• TO DO:
Set down, exactly and with no pictures, the line that contains "A transcript to go with this spectrogram" and all lines after it in the listing.

• DATA PROVIDED:
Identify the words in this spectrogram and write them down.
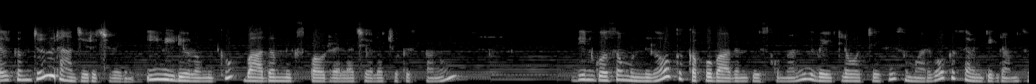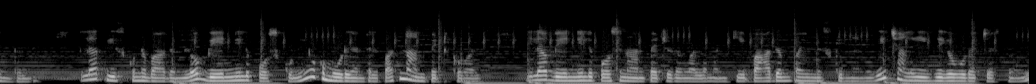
వెల్కమ్ టు రాజీ రుచివేదం ఈ వీడియోలో మీకు బాదం మిక్స్ పౌడర్ ఎలా చేయాలో చూపిస్తాను. దీనికోసం ముందుగా ఒక కప్పు బాదం తీసుకున్నాను. ఇది వెయిట్లో వచ్చేసి సుమారుగా ఒక సెవెంటీ గ్రామ్స్ ఉంటుంది. ఇలా తీసుకున్న బాదంలో వేడి నీళ్ళు పోసుకుని ఒక మూడు గంటల పాటు నానబెట్టుకోవాలి ఇలా వేడి నీళ్ళు పోసి నానబెట్టడం వల్ల మనకి బాదం పైన స్కిన్ అనేది చాలా ఈజీగా కూడా వచ్చేస్తుంది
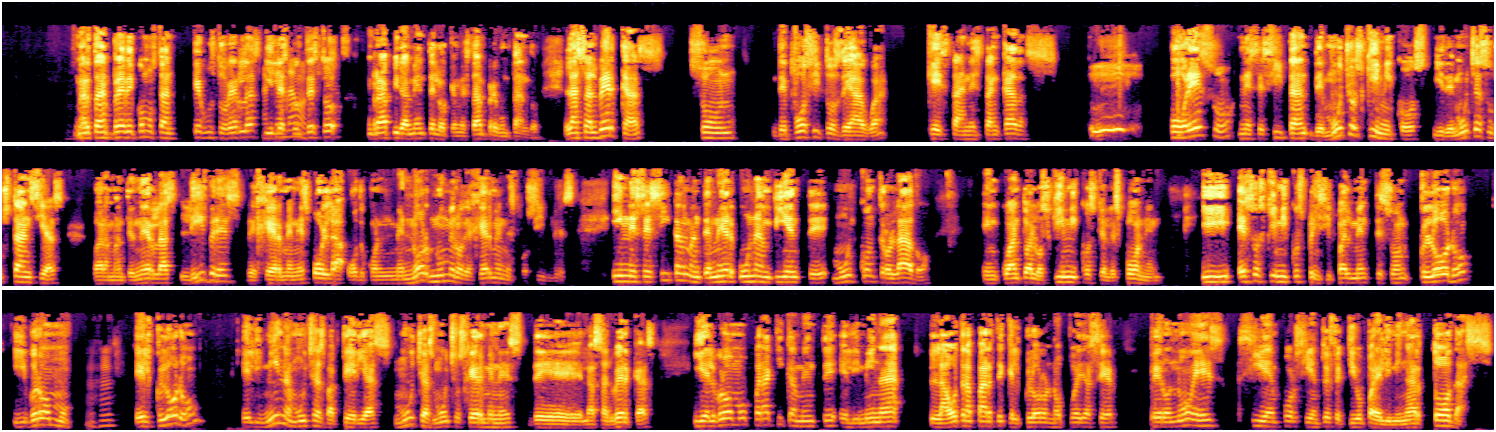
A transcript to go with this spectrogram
Marta, breve, ¿cómo están? Qué gusto verlas y les contesto rápidamente lo que me están preguntando. Las albercas son depósitos de agua que están estancadas. Por eso necesitan de muchos químicos y de muchas sustancias para mantenerlas libres de gérmenes o, la, o con el menor número de gérmenes posibles y necesitan mantener un ambiente muy controlado en cuanto a los químicos que les ponen y esos químicos principalmente son cloro y bromo. El cloro elimina muchas bacterias, muchas, muchos gérmenes de las albercas y el bromo prácticamente elimina la otra parte que el cloro no puede hacer, pero no es 100% efectivo para eliminar todas.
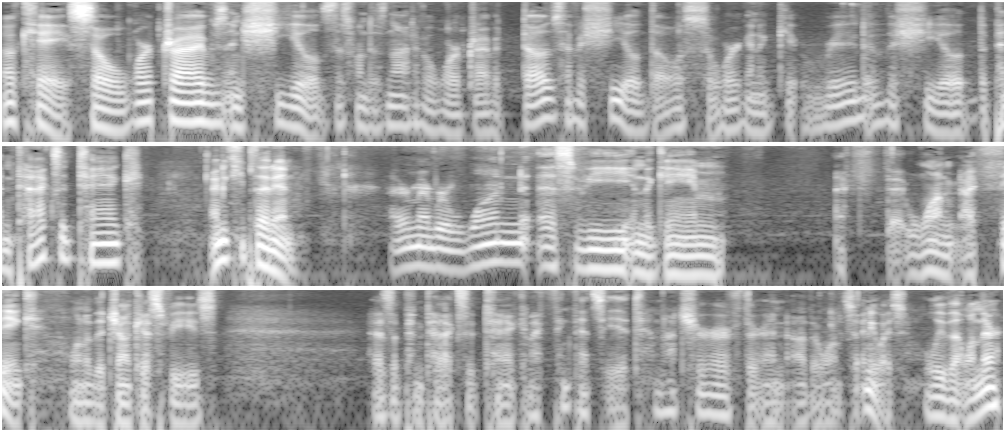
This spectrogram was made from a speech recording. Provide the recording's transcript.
Okay, so warp drives and shields. This one does not have a warp drive. It does have a shield, though, so we're going to get rid of the shield. The Pentaxid tank, I'm to keep that in. I remember one SV in the game, I one, I think, one of the junk SVs has a Pentaxid tank, and I think that's it. I'm not sure if there are any other ones. Anyways, we'll leave that one there.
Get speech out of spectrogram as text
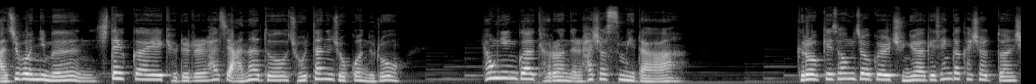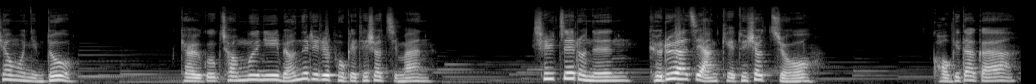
아주버님은 시댁과의 교류를 하지 않아도 좋다는 조건으로 형님과 결혼을 하셨습니다. 그렇게 성적을 중요하게 생각하셨던 시어머님도 결국 전문의 며느리를 보게 되셨지만 실제로는 교류하지 않게 되셨죠. 거기다가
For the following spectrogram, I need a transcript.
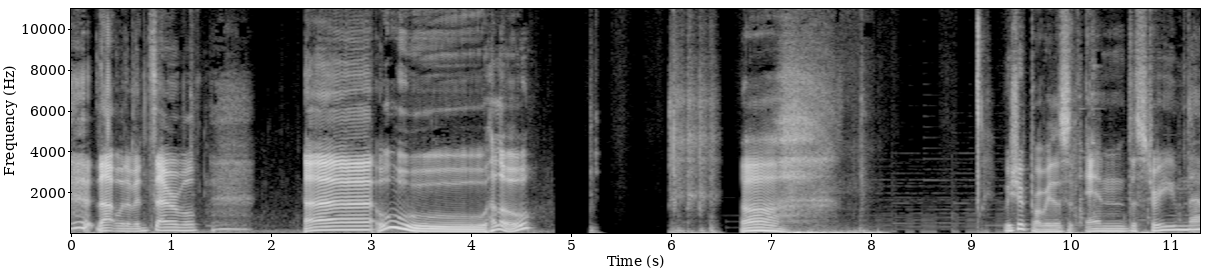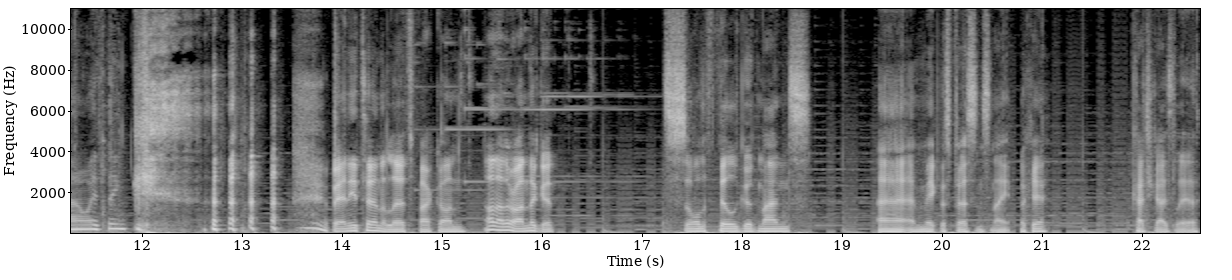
that would have been terrible. Uh, ooh, hello. Oh. We should probably just end the stream now, I think. Wait, I need to turn alerts back on. Oh no, they're on, they're good. It's all the feel good mans. Uh, and make this person's night, okay? Catch you guys later.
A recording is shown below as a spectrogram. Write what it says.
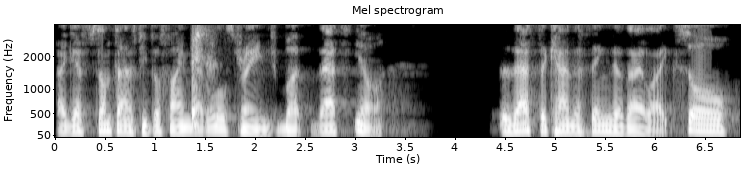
I guess sometimes people find that a little strange, but that's, you know, that's the kind of thing that I like. So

• REPLY:
A transcript to go with this spectrogram
Marta, breve, ¿cómo están? Qué gusto verlas y les contesto rápidamente lo que me están preguntando. Las albercas son depósitos de agua que están estancadas. Por eso necesitan de muchos químicos y de muchas sustancias para mantenerlas libres de gérmenes o, la, o con el menor número de gérmenes posibles y necesitan mantener un ambiente muy controlado en cuanto a los químicos que les ponen y esos químicos principalmente son cloro y bromo. El cloro elimina muchas bacterias, muchas, muchos gérmenes de las albercas y el bromo prácticamente elimina la otra parte que el cloro no puede hacer, pero no es 100% efectivo para eliminar todas.
This spectrogram was made from a speech recording. Provide the recording's transcript.
Okay, so warp drives and shields. This one does not have a warp drive. It does have a shield, though, so we're going to get rid of the shield. The Pentaxid tank, I'm to keep that in. I remember one SV in the game, I one, I think, one of the junk SVs has a Pentaxid tank, and I think that's it. I'm not sure if there are any other ones. Anyways, we'll leave that one there.
Get speech out of spectrogram as text
아주버님은 시댁과의 교류를 하지 않아도 좋다는 조건으로 형님과 결혼을 하셨습니다. 그렇게 성적을 중요하게 생각하셨던 시어머님도 결국 전문의 며느리를 보게 되셨지만 실제로는 교류하지 않게 되셨죠. 거기다가
For the following spectrogram, I need a transcript.
that would have been terrible. Uh, ooh, hello. Oh. We should probably just end the stream now, I think. Wait, I need to turn alerts back on. Oh no, they're on, they're good. It's all the feel good mans. Uh, and make this person's night, okay? Catch you guys later.
A recording is shown below as a spectrogram. Write what it says.
I guess sometimes people find that a little strange, but that's, you know, that's the kind of thing that I like. So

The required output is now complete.